ICYMI: Glutamate Buildup in Prefrontal Cortex May Indicate Mental Fatigue

  • Published7 Sep 2022
  • Author Tristan Rivera
  • Source BrainFacts/SfN
Man sitting at desk with hand on his head
iStock.com via David Gyung

Many jobs require sustained concentration, memory recall, and accurate decision making. But too many weeks demanding this sustained mental energy over long periods may lead to fatigue or burnout. A study published on August 11 in Current Biology hints at a neurobiological marker reflecting this kind of mental fatigue.

Researchers from Sorbonne Universités in Paris divided 39 study participants into two groups. Both groups were assigned challenging cognitive tasks that induced mental fatigue over 6 hours. Tasks ranged from deciding whether letters and numbers quickly flashing on a computer were one thing or another (green or red, uppercase or lowercase, etc.) to recalling whether a number on the screen matched one viewed from three characters prior. In the first group, people completed more complex versions of the same tasks. Researchers gauged cognitive fatigue through moments of impulsive decision making — asking participants to make choices requiring self-control, like receiving cash immediately or earning a larger amount later.

Magnetic resonance spectroscopy, a noninvasive technique using radio waves and magnets, was used to detect participants’ levels of glutamate as the experiments progressed. The excitatory neurotransmitter is implicated in learning, memory, and development as well as cell damage and death when its overconcentration leads to overstimulation. Researchers wanted to see if glutamate levels were related to behavior commonly associated with mental exhaustion.

The researchers found that the group assigned to the more complex tasks made around 10 percent more impulsive choices than those with easier tasks. The team also found those in the more demanding task group had eight percent higher concentrations of glutamate in the lateral prefrontal cortex than those who had performed the more manageable tasks.

Big Picture:

Excess glutamate levels may serve as an indicator for measuring biological fatigue. This finding could provide insights into conditions for those with more chronic exhaustion — and give clues into some of the mechanics underlying burnout.
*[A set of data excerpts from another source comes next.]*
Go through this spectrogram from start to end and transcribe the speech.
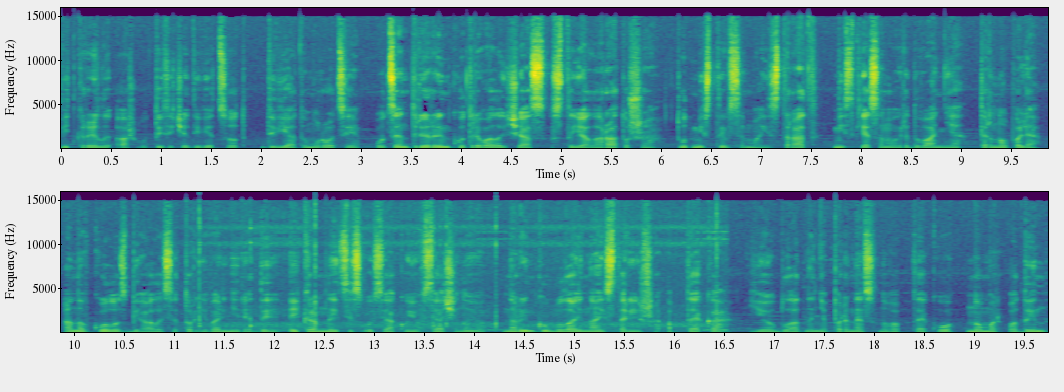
відкрили аж у 1909 році. У центрі ринку тривалий час стояла ратуша. Тут містився магістрат, міське самоврядування Тернополя, а навколо збігалися торгівельні ряди і крамниці з усякою всячиною. На ринку була й найстаріша аптека. Її обладнання перенесено в аптеку номер 1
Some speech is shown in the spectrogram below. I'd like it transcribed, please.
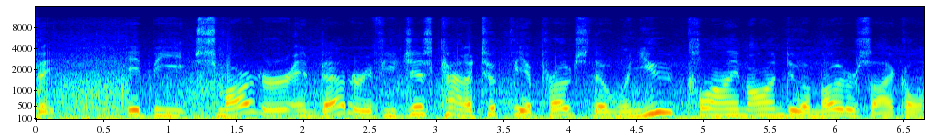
But it'd be smarter and better if you just kind of took the approach that when you climb onto a motorcycle,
But the buildup may not reflect only mental exhaustion.

In a previous study, researchers found the buildup of fatigue markers in the lateral prefrontal cortex during physically demanding tasks. It’s still unclear if this buildup is an issue, and we don't exactly how our system naturally restores this balance — but sleep may play an important role. With skepticism from outside experts and a backlog of questions spurred by the findings, more research and input could clarify what tires our wits.
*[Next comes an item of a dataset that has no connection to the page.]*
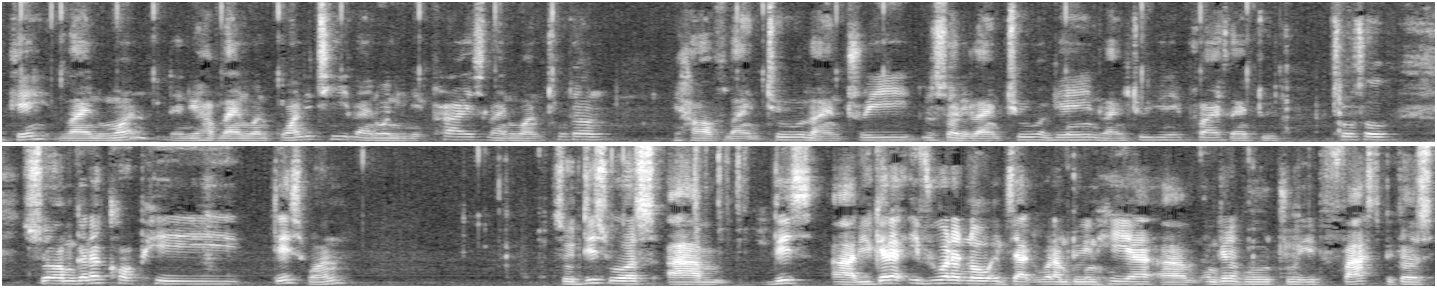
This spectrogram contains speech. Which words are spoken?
okay line 1 then you have line 1 quantity line 1 unit price line 1 total you have line 2 line 3 sorry line 2 again line 2 unit price line 2 total. So I'm gonna copy this one. So this was um this uh, you get if you want to know exactly what I'm doing here um, I'm gonna go through it fast because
Read more: Mentally exhausted? Study blames buildup of key chemical in brain. Science

More Top Stories

  • Artificial neuron connected to rat cells in a dish receives and releases dopamine like a real neuron. New Scientist
  • Blood tests on the day of a traumatic brain injury predicts likelihood of death of survival with severe disability. STAT 
  • Each mosquito olfactory neuron has multiple receptors that can detect multiple odors. NPR 
  • COVID linked to increased risk of brain disorders compared with those with other respiratory infections. Axios
  • 20 minutes of weak electrical currents into the brain reversed aging associated memory declines. STAT
  • We’re less likely to help others when we are sleep deprived. Science News 
  • Pre-emptively showing people videos and tactics behind misinformation made them more skeptical of later falsehoods. New York Times
  • Location of mouse eyes during REM sleep is related to head movements in their dreams — but some aren’t convinced. The Atlantic
  • Macaques attempt to solve an unsolvable puzzle using initial strategy acquired from a learning task — even after inconsistent reward structures ensued. The Scientist
  • Jumping spiders seem to be exhibiting a REM-like sleep state. New Scientist



Müller, T., Klein-Flügge, M.C., Manohar, S.G. et al. 2021. Neural and computational mechanisms of momentary fatigue and persistence in effort-based choice. Nat Commun 12, 4593 https://doi.org/10.1038/s41467-021-24927-7

Wiehler, A., Branzoli, F., Adanyeguh, I., Mochel, F., & Pessiglione, M. 2022. A neuro-metabolic account of why daylong cognitive work alters the control of economic decisions. Current biology: CB, 32(16), 3564–3575.e5. https://doi.org/10.1016/j.cub.2022.07.010 

Neuroscience in the News

Check out the latest news from the field.

Read More

Educator Resources

Explain the brain to your students with a variety of teaching tools and resources.


Core Concepts

A beginner's guide to the brain and nervous system.